This myth about streaming music services (the subscription model) supporting artists is at best a crooked interpretation and at worst a malignant cancer coursing through the backbone of music culture and creativity.
Spotify have even refused to disclose their finances with regard to royalty payments. (Assume you will have to count through infinite decimal points before you find a positive integer), and yet at the same time they are paying huge amounts in licensing fees to the record companies (who co-incidentally are substantial shareholders in Spotify).
In reality the old music industry model of artists being contractually fleeced has been ushered in through the back door via the streaming model.

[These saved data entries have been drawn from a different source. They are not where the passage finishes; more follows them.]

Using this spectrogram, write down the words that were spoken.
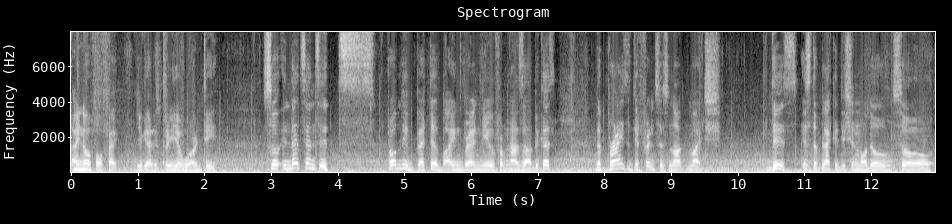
I know for a fact you get a three year warranty. So, in that sense, it's probably better buying brand new from Naza because the price difference is not much. This is the black edition model, so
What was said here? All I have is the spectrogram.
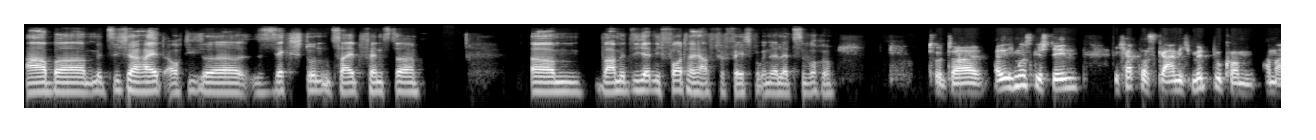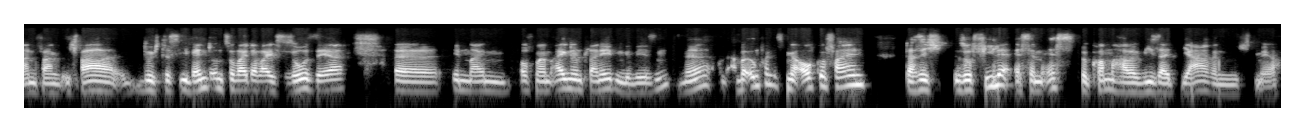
aber mit Sicherheit auch dieser sechs Stunden Zeitfenster ähm, war mit Sicherheit nicht vorteilhaft für Facebook in der letzten Woche. Total. Also ich muss gestehen, ich habe das gar nicht mitbekommen am Anfang. Ich war durch das Event und so weiter, war ich so sehr äh, in meinem, auf meinem eigenen Planeten gewesen. Ne? Aber irgendwann ist mir aufgefallen, dass ich so viele SMS bekommen habe wie seit Jahren nicht mehr.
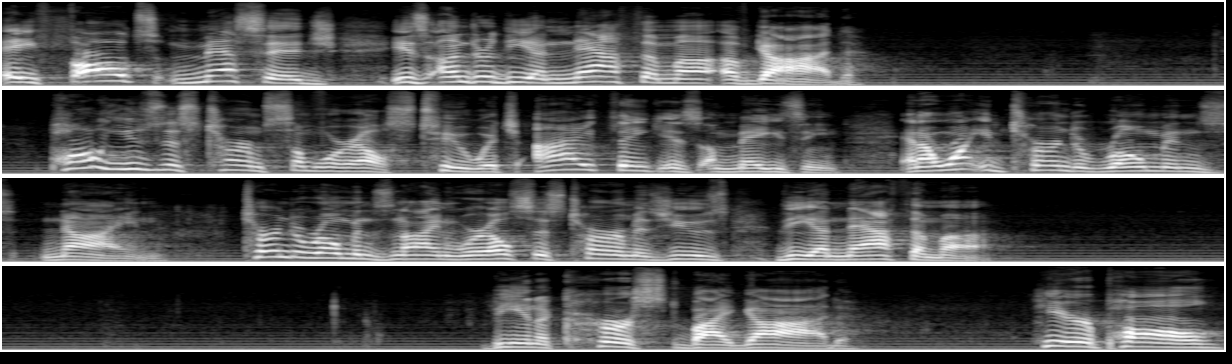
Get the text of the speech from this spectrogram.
a false message, is under the anathema of God. Paul used this term somewhere else too, which I think is amazing. And I want you to turn to Romans 9. Turn to Romans 9, where else this term is used, the anathema. Being accursed by God. Here, Paul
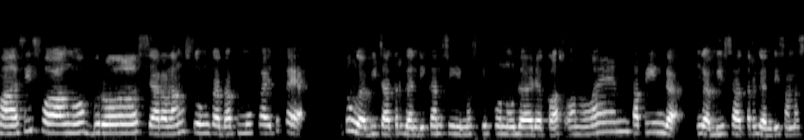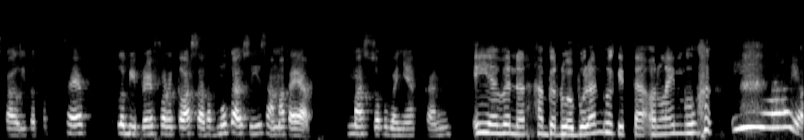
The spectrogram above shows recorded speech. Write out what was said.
mahasiswa, ngobrol secara langsung tatap muka itu kayak itu nggak bisa tergantikan sih meskipun udah ada kelas online, tapi nggak nggak bisa terganti sama sekali. Tetap saya lebih prefer kelas tatap muka sih sama kayak masuk kebanyakan. Iya bener, hampir dua bulan Bu kita online Bu. Iya, ya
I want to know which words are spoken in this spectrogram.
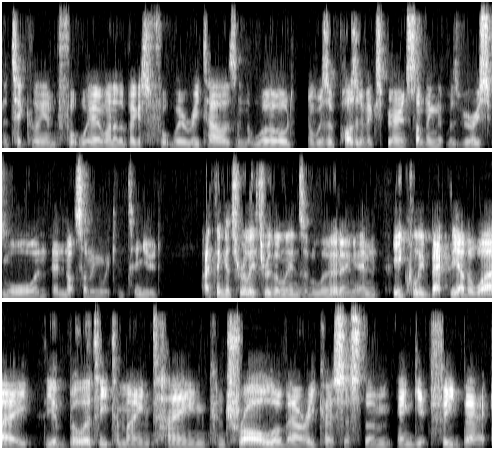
particularly in footwear, one of the biggest footwear retailers in the world, it was a positive experience, something that was very small and, and not something we continued. I think it's really through the lens of learning. And equally, back the other way, the ability to maintain control of our ecosystem and get feedback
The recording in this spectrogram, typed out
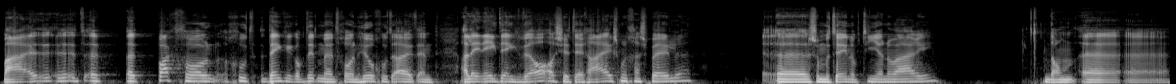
maar het, het, pakt gewoon goed, denk ik, op dit moment gewoon heel goed uit. En alleen ik denk wel, als je tegen Ajax moet gaan spelen, eh zo meteen op 10 januari, dan eh, eh,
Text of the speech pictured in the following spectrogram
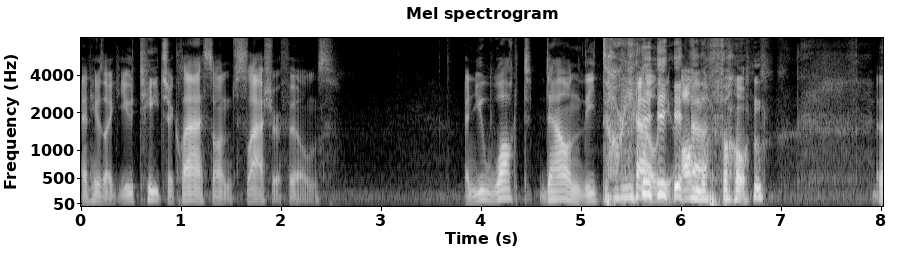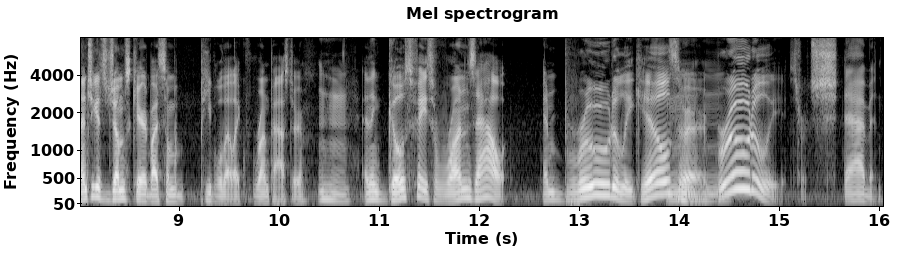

Sorry to mention Spotify again but the founder Daniel Ek was recently named no.10 in the UK’s rich list with a £190 million fortune. For a company only launched in 2008 that’s an incredible sum. I wonder where all the royalty money went?. http://www.hollywoodreporter.com/news/spotify-daniel-ek-net-worth-317745
Spotify and their refusal to become transparent (we can all make an educated guess on why that won’t be soon) is tantamount to an admission of guilt. On May 22nd 2012, Radio reporter Sophie McNeill published an interview with Spotify Managing director Kate Vale. The interview was astounding in that the secrecy and lack of transparency displayed by Vale was almost comical:
McNeill: Is Spotify going to make public its finances when it comes to contracts with the labels and how much they receive per play of the songs that they own?
Vale: I don’t think so at this stage.
Vale: I’m not sure.
McNeill: Well, can you understand then why music lovers, bands, people involved in the industry are worried about something like this that could so dramatically change the way we consume music? And then when I ask you about disclosing it, and you say, ‘no, I don’t have a reason,’ I mean-
Vale: Well, I just don’t know to be honest.
So, no i’m not convinced about streaming or the cloud streaming services that our kids will grow up with. The technology is fine but the archaic and manipulative way it is being used is frankly an outrage.
Please share and tweet this article if you care about ethics and the future of music.
After reading Stephen Carmichael’s article at Music Think Tank you may be excused for thinking that quality in music doesn’t really matter anymore – but he completely misses the point and in the process attaches populist logic to issues that really don’t have much to do with music or the music industry.
Carmichael asserts that music is now about entertainment and not about quality. Strange in a week when one of the most overhyped ‘talent’ shows on TV has a winner who struggles to sell enough tracks to get into the top 50!!
The effect of the internet is very powerful but I’d argue that (as far as the music industry is concerned) – its main purpose is as a marketing and delivery platform.
The main difference of course is the way the internet has (in combination with advancing technology) destroyed the archaic structure of a bloated music industry by transferring control of once exploitative and clandestine systems to the people who really matter (i.e. the artists and fans).
So whether it is recording, collaborating, brand building, press releases, blogging, database creation, seo, adwords (both search and display advertising), email marketing or intelligent fan engagement, Google and the digital ether is merely a tool to be exploited.
The question of music existing as short term entertainment is one for society not the internet. TV talent shows and youtube viral hits tend to be bland or amusing at the point of delivery but have an ‘instant gratification’ factor more in tune with our superficial culture than as a topic for serious music industry debate.
The internet works for companies, artists and fans. The secret is using it in a way that is both innovative and interesting. I’m betting internet savvy artists old (The Arctic Monkeys) and new (Amanda Palmer) wouldn’t take too kindly to the suggestion that music isn’t about quality anymore.